In the second study, Jorge Pinto and colleagues from the IMPAACT P1083 group looked at the WHO recommended paediatric weight band dosing schedule of lopinavir/ritonavir (LPV/r). Although WHO weight band dosing is now standard in many resource-limited settings, there are no data describing drug exposure or safety profiles in infants and children dosed in accordance with this guidance.
IMPAACT P1083 is a phase 1/2 trial to evaluate short-term PK, safety, efficacy and tolerability of LPV/r in HIV-positive infants and children weighing >3 to<25 kg. The heat-stable paediatric LPV/r 100/25 mg tablet or the liquid 80/20 mg/mL formulations were used, dosed according to the WHO weight band dosing schedule.

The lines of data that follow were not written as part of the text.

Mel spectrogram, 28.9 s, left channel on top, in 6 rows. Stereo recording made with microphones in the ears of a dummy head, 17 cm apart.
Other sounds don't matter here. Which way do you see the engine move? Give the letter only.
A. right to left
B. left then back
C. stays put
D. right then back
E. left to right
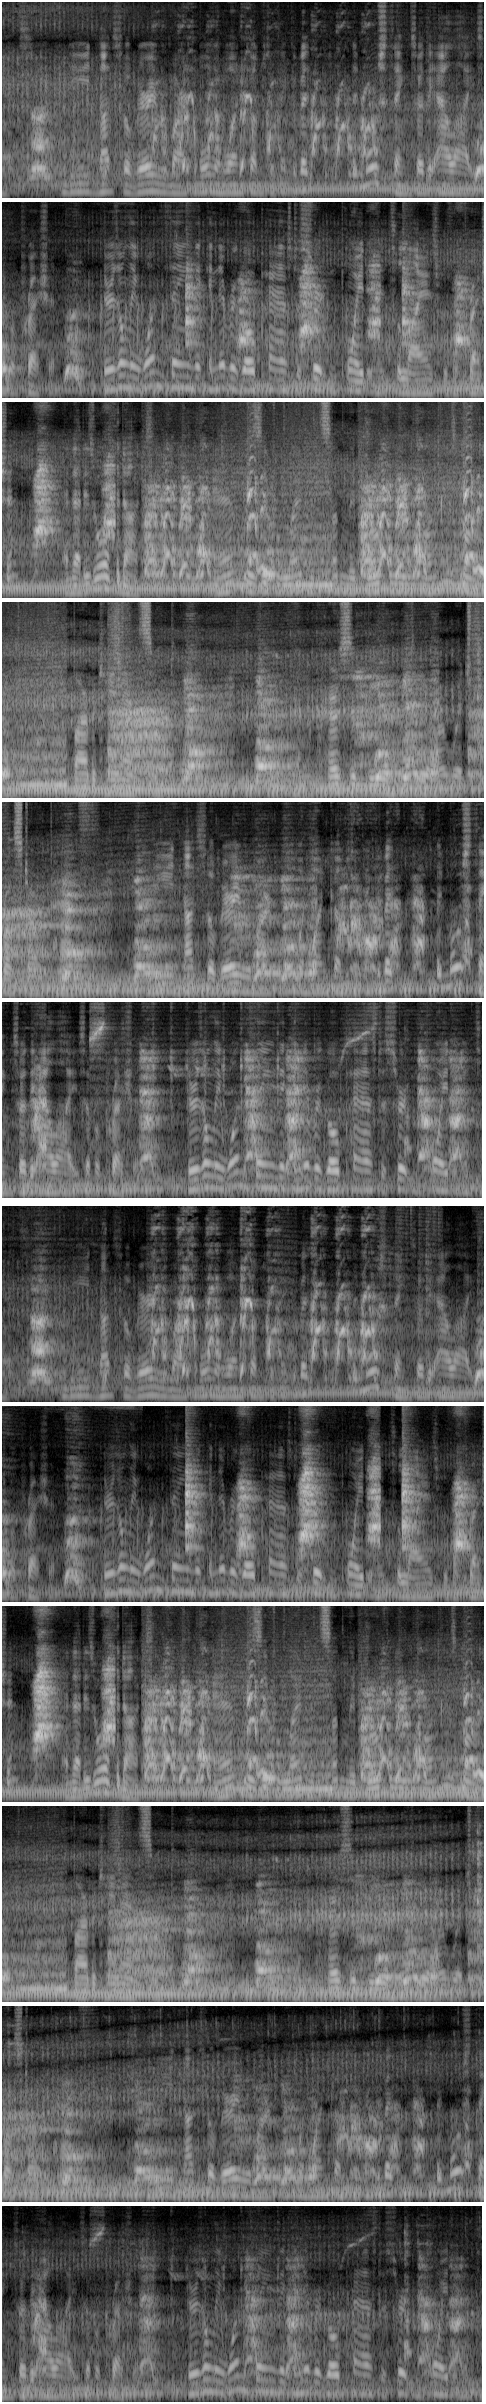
E.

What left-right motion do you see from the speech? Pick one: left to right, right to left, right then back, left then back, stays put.
right then back.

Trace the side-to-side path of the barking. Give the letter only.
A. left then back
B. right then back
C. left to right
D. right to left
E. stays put
D.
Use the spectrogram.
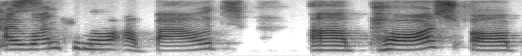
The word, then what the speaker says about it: Porsche: I want to know about Porsche or Porsche. Okay, so in English we say Porsche, but Italian you say Porsche. So just say Porsche if we're speaking English.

LPV/r was given in regimens with two NRTIs as background therapy.
After 4 weeks of receiving LPV/r intensive 12-hour PK samples were collected at 0, 2, 4, 6, 8, and 12 hours post observed dose. LPV/r plasma concentrations were measured by HPLC. The target geometric mean (GM) for LPV AUC0-12 was 80 (range 40-160) mcg.h/mL.
The study plans to enrol 94 subjects to have a target of 85 evaluable infants and children from Brazil, Thailand and USA.
At the time of this interim analysis, 48 subjects, with a median age 4.24 (range 0.4- 12.9) years CD4 percent of approximately 25% and viral load 5.0 log10 copies/mL, had intensive PK results. Thirty subjects received the liquid formulation. The median dose was 316 mg/m2.
The geometric mean of LPV parameters were: AUC 119.8 mcg*hr/mL (range 29.3-261); Cmin 5.5 mcg/mL (range 0.03- 13.83); Cmax 13.42 mcg/mL (range 3.84, 29.17) and CL/F 3.36 L/hr/m2 (range0.14-11.62).
The investigators reported no > grade 3 adverse events considered to be associated with the study drug, but two grade 3 events that were possibly associated. For the 42 children with week 24 results available, the mean change from baseline to week 24 in log10 copies/mL viral load was -2.1 (SD 1.6), and in CD4 percent was 5.3% (SD 6.2).
They concluded that LPV/r, prescribed according to the WHO weight band dosing regimen in children, achieved adequate plasma exposure. Exposure was higher than seen in adults with soft gel capsules but the treatment was well tolerated and the preliminary efficacy data were favourable.